_Action item_:
Give the listing again word for word, excluding the pictures it contains.

_The data_:
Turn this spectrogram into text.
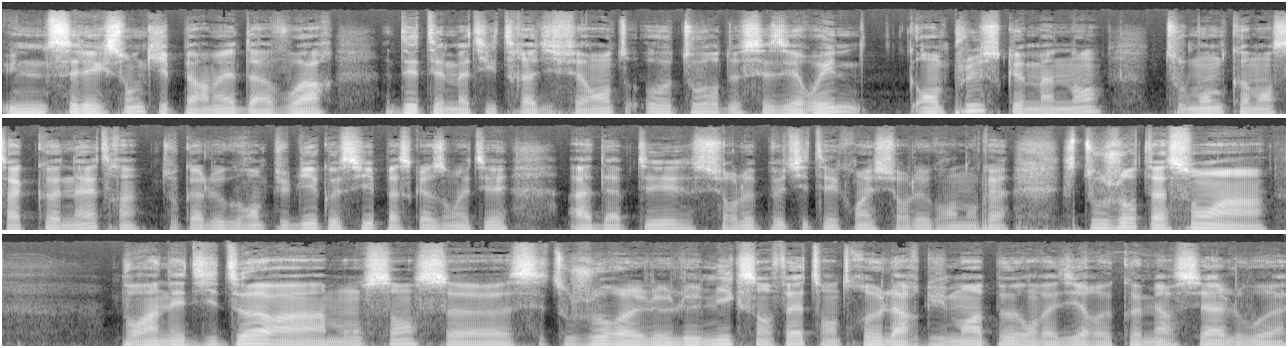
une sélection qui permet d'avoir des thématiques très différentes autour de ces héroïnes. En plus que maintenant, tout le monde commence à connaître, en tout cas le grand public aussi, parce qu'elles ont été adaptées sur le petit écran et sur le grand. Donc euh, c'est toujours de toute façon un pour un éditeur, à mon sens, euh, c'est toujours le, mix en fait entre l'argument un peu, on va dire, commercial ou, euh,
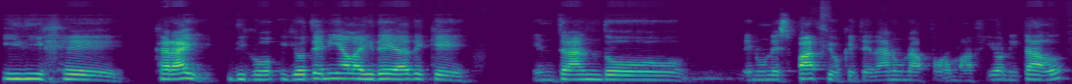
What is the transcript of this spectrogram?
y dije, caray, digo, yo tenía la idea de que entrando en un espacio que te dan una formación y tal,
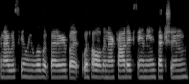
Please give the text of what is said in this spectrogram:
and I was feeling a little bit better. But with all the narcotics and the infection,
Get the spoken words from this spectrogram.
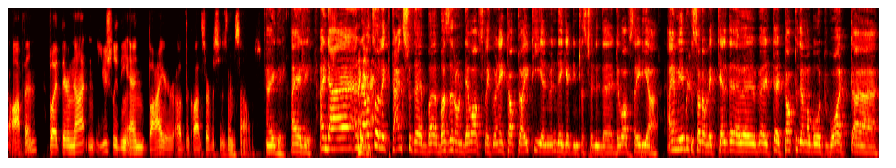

_Response area_:
Turn this spectrogram into text.
une sélection qui permet d'avoir des thématiques très différentes autour de ces héroïnes. En plus que maintenant, tout le monde commence à connaître, en tout cas le grand public aussi, parce qu'elles ont été adaptées sur le petit écran et sur le grand. Donc euh, c'est toujours de toute façon un pour un éditeur, à mon sens, euh, c'est toujours le, mix en fait entre l'argument un peu, on va dire, commercial ou, euh,
What is the transcript of this spectrogram?
y dije, caray, digo, yo tenía la idea de que entrando en un espacio que te dan una formación y tal,
Please give the text of what is said in this spectrogram:
and I was feeling a little bit better. But with all the narcotics and the infection,
Get the spoken words from this spectrogram.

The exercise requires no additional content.